Things took another tragic turn in early 2002 when Ebert was diagnosed with thyroid cancer.  He was operated on and then again a year later to remove a salivary gland.  Over the next several years Ebert was in and out of the hospital as parts of his jaw bone were removed as well.  Further complications eventually lead to Ebert getting a tracheostomy and losing his ability to speak.  This as his friend Joel Siegel had lost his own ten year fight with colon cancer in June of 2007. 

During those years, Roeper filled Ebert's seat with a new crop of temporary guests including, Michael Phillips, of the Chicago Tribune, Robert Wilonsky, of the Dallas Observer, and, A.O. Scott, of the New York Times.  

Perhaps because of Ebert's frequent health battles the show was renamed At the Movies in 2007.  Shortly later, the Thumbs Up/Thumbs Down ratings were changed to three option system called "See It/Rent It/Skip It."  In 2008 it was announced that Ebert, Roeper, and none of Roeper's many guests would be returning as the show wanted to go in a new and younger direction.  

Disney did away with the balcony set, moved it to the Reelz Channel as Ben Mankiewicz and Ben Lyons were chosen to captain the ship originally built by Siskel and Ebert.  While Mankiewicz seemed like a fair choice, Lyons (who had never written a single movie review) was to this ship what Gilligan was to the SS Minnow.  

Son of the long tenured but rather dim, Jeffery Lyons, Ben proved that the apple did not fall far from the tree. Even before making his way to the At the Movies set, the younger Lyons was infamous for calling Will Smith's I Am Legend one of the "greatest movies ever made!"  

The one joy of the new At the Movies was watching the look of utter disdain on Ben Mankiewicz' face every time the younger Lyons opened his mouth.  In time, Erik Childless, of the Chicago Film Critics Association called Lyons "a joke" while adding that Lyon's "integrity is out the window" and that "he has no taste."  Despite the fine work of Mankiewicz, the "Two Bens" experiment was a complete failure.

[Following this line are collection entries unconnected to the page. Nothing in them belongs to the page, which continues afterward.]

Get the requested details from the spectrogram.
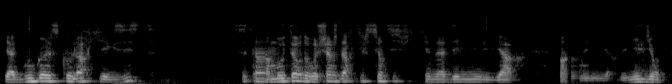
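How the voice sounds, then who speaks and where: French guy on a stream, blunt, keeps restarting, mid pitch, dull lo-fi audio. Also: steady tone, brisk, darkish tone, husky. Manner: blunt, self-deprecating, lots of restarts. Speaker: agroclimatologist guest. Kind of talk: live-stream interview.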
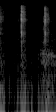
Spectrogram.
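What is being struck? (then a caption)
Liquid eyeliner pen with small mixing ball inside. A liquid eyeliner pen with a small mixing ball inside is shaken to get product back onto the brush. Two short, bright, high-pitched clicks ring out as the ball rattles against the inside of the pen. The rattle is the normal sound of the mixing ball.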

Last month Disney finally came to their senses and gave a thumb's up to intelligence.  The Bens were fired, and with Roger Ebert's blessing, replaced by former temporary hosts, Michael Phillips and A.O. Scott.  Rumors of Ebert and Roeper putting together their own show (Sneak Previews would be a great title) still persist.  This despite the fact that Ebert can no longer speak (he can't eat, drink, or smell either) but until then, the Phillips and Scott combo is a good start.  The two, both Andrew Sarris followers, are too much alike (Wilonsky and Scott seems like a better pairing) to recreate the magic of Siskel & Ebert but they're both fairly knowledgeable.  Despite remaining on Reelz, the show also went back into syndication where locally it can again be viewed on WNYW.  Hopefully the show can get some future input from Ebert.  Even if only by covering Eberfest in much the same way other shows cover Sundance. Roeper has recently signed on to Reelz and it would be nice to add Ebert to the family.  Until then, with respect to Ben Mankiewicz, this move has been a definite step in the right direction.  For now, one thumb up.  Bring back the old ratings system and the old balcony set and we'll get that other thumb ready.*